    Susie, I am so glad you can share this testimony. I wasn’t a lifelong church member, so it was easier for me not to be a church lady. But there have been plenty of issues I’ve been church ladyish about. LOL I have to keep remembering what you said — God liked me before I had the church lady habits and in fact, everything I know, I learned from Him! There’s no reason to be uppity about it. 🙂

    • susie klein
      October 18, 2013 | 2:16 pm

      Hi Melanie! I love your “there’s no reason to be uppity about it.” Ha! Perfect!

  3. Dawn Paoletta
    October 18, 2013 | 6:41 pm

    Grateful to know you and have you as a friend with so much grace and truth to share…you are a blessing and I am glad that you are who you are. His grace is so evident in you, your writing and your life- even though I am only privy to long distance at this time. I see it. 😉

    • susie klein
      October 18, 2013 | 8:18 pm

      Hi Dawn, thanks for the comment and for always being so encouraging!

  4. Pam Steiner
    October 18, 2013 | 6:56 pm

    Oh Susie I can so relate to all of the above, having shared the same kind of existence as you for many of the same years. I guess I am still in recovery as well. Although I wouldn’t trade all the years spent in the ministry serving with my pastor husband, I would do some things differently if I had to do it all over again.

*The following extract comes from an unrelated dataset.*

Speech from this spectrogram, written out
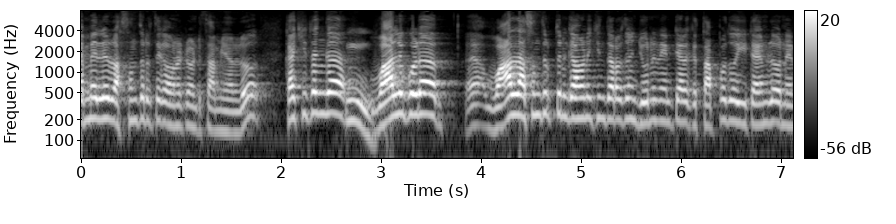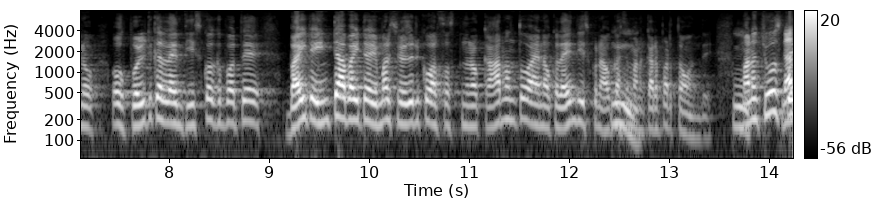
ఎమ్మెల్యేలు అసంతృప్తిగా ఉన్నటువంటి సమయంలో ఖచ్చితంగా వాళ్ళు కూడా వాళ్ళ అసంతృప్తిని గమనించిన తర్వాత జూనియర్ ఎన్టీఆర్కి తప్పదు ఈ టైంలో నేను ఒక పొలిటికల్ లైన్ తీసుకోకపోతే బయట ఇంటా బయట విమర్శలు ఎదుర్కోవాల్సి వస్తున్న కారణంతో ఆయన ఒక లైన్ తీసుకునే అవకాశం మనకు కనపడతా ఉంది. మనం చూస్తే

My identity would no longer be in being “The Pastor’s Wife”, but instead it would be being ME, a daughter of the King of kings, beloved and precious in His sight regardless of my “job description”. This was wonderful.

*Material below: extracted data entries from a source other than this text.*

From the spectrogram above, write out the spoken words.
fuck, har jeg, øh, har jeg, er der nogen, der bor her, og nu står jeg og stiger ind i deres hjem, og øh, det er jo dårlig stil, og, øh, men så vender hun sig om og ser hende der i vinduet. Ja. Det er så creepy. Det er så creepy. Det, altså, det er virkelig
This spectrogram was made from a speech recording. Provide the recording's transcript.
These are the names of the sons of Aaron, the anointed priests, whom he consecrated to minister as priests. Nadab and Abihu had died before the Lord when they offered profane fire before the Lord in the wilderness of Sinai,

    • susie klein
      October 21, 2013 | 12:16 pm

      Hi Pam! The job description thing is hard to stay away from. Especially when we truly love the job! I loved it all…almost. It is those moments when you feel overwhelmed that it is time to re-evalute the jobs taken on.
      My heart hurts for the young PW’s who feel even more pressure than we did, due to social media and the high expectations on the screen every day.

  5. Stacy
    October 18, 2013 | 7:48 pm

    I followed Dawn’s link to get here and oh, how I can identify with this. As a new believer I listened to all the voices telling me that it was what good Christians do, that God expects much from those he calls, that I needed to always be there, always do everything, do, do, DO! I did and I gave until there was nothing left because I was rarely getting ministered to or spending time with the Lord because there was no time. It has taken me years to come out on the other side and I will never, ever fall into that trap again!

    • susie klein
      October 18, 2013 | 8:22 pm

      Welcome Stacy! It is all about listening to what is motivating us to do a church job. If your heart pulled you toward it, this is good. But if a person begged and pleaded and manipulated you into it, not so good! step away!